* WORK ITEM *
Give the records again. Keep them exact and leave out the images.

* DATASET *

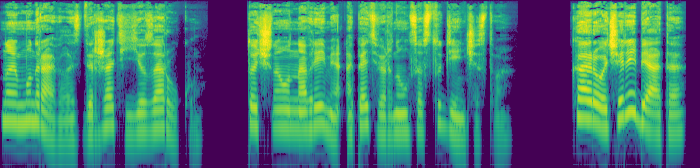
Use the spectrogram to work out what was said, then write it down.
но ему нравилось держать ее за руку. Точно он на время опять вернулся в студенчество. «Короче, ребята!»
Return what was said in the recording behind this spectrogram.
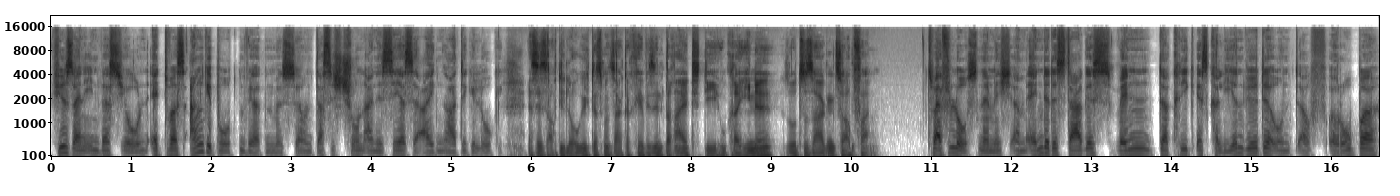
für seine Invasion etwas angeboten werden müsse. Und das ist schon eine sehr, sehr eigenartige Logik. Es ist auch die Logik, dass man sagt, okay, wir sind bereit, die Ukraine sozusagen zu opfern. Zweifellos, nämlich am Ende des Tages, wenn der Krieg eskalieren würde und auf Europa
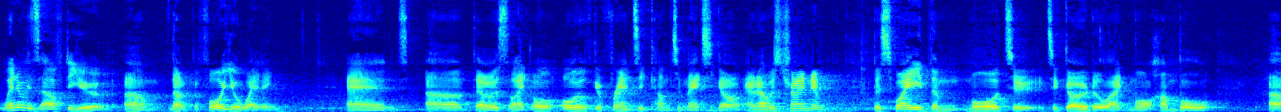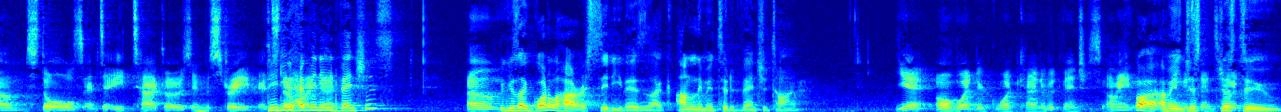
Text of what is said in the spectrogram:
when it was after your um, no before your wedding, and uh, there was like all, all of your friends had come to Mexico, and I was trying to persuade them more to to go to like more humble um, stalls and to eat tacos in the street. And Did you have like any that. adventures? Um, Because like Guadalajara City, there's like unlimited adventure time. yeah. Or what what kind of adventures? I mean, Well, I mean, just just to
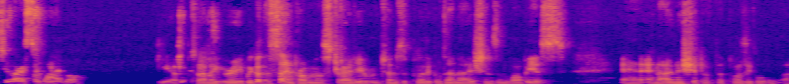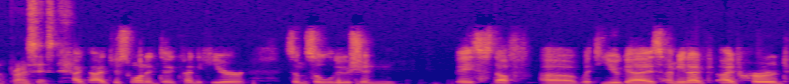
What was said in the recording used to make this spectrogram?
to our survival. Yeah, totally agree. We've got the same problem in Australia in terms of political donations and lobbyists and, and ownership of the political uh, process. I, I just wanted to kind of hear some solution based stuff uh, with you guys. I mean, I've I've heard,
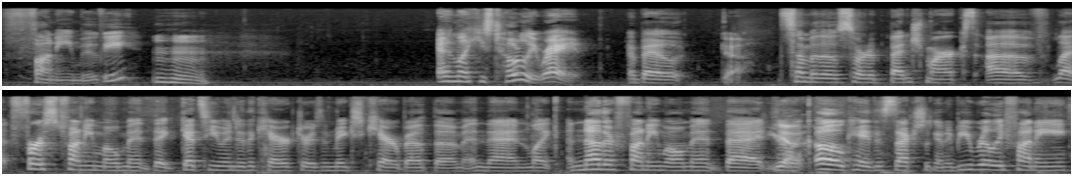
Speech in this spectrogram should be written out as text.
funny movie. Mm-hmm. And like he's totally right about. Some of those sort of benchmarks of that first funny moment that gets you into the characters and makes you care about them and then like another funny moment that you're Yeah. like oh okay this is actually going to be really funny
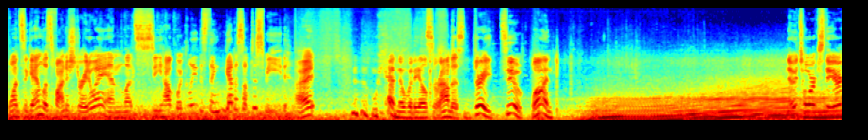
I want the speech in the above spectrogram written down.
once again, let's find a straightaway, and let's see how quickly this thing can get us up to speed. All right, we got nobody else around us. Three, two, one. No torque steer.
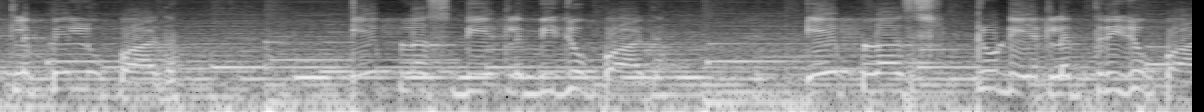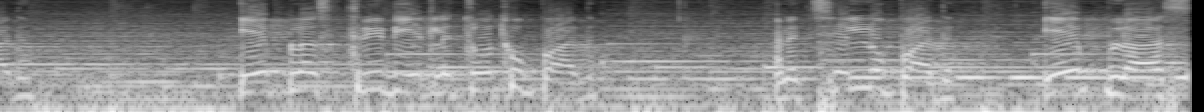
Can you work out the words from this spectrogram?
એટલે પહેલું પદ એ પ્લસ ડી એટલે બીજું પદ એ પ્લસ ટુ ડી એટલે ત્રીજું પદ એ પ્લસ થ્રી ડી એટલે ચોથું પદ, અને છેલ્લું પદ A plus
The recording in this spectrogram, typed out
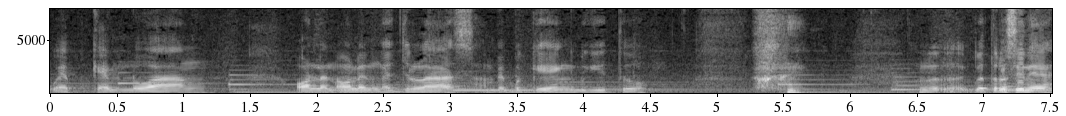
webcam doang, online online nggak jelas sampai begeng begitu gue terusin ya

* ANSWER BOX *
Use the spectrogram to work out what was said, then write it down.
но ему нравилось держать ее за руку. Точно он на время опять вернулся в студенчество. «Короче, ребята!»
Return what was said in the recording behind this spectrogram.
für seine Invasion etwas angeboten werden müsse. Und das ist schon eine sehr, sehr eigenartige Logik. Es ist auch die Logik, dass man sagt, okay, wir sind bereit, die Ukraine sozusagen zu opfern. Zweifellos, nämlich am Ende des Tages, wenn der Krieg eskalieren würde und auf Europa
Text of what is said in the spectrogram:
when it was after your um, no before your wedding, and uh, there was like all, all of your friends had come to Mexico, and I was trying to persuade them more to to go to like more humble um, stalls and to eat tacos in the street. And Did you have like any that. adventures? Um, Because like Guadalajara City, there's like unlimited adventure time. yeah. Or what what kind of adventures? I mean, Well, I mean, just just to
What was said in the recording used to make this spectrogram?
to our survival. Yeah, totally agree. We've got the same problem in Australia in terms of political donations and lobbyists and, and ownership of the political uh, process. I, I just wanted to kind of hear some solution based stuff uh, with you guys. I mean, I've I've heard,
Speech in this spectrogram should be written out as text.
funny movie. Mm-hmm. And like he's totally right about. Some of those sort of benchmarks of that first funny moment that gets you into the characters and makes you care about them and then like another funny moment that you're Yeah. like oh okay this is actually going to be really funny
I want the speech in the above spectrogram written down.
once again, let's find a straightaway, and let's see how quickly this thing can get us up to speed. All right, we got nobody else around us. Three, two, one. No torque steer.
Can you work out the words from this spectrogram?
એટલે પહેલું પદ એ પ્લસ ડી એટલે બીજું પદ એ પ્લસ ટુ ડી એટલે ત્રીજું પદ એ પ્લસ થ્રી ડી એટલે ચોથું પદ, અને છેલ્લું પદ A plus
The recording in this spectrogram, typed out
webcam doang, online online nggak jelas sampai begeng begitu gue terusin ya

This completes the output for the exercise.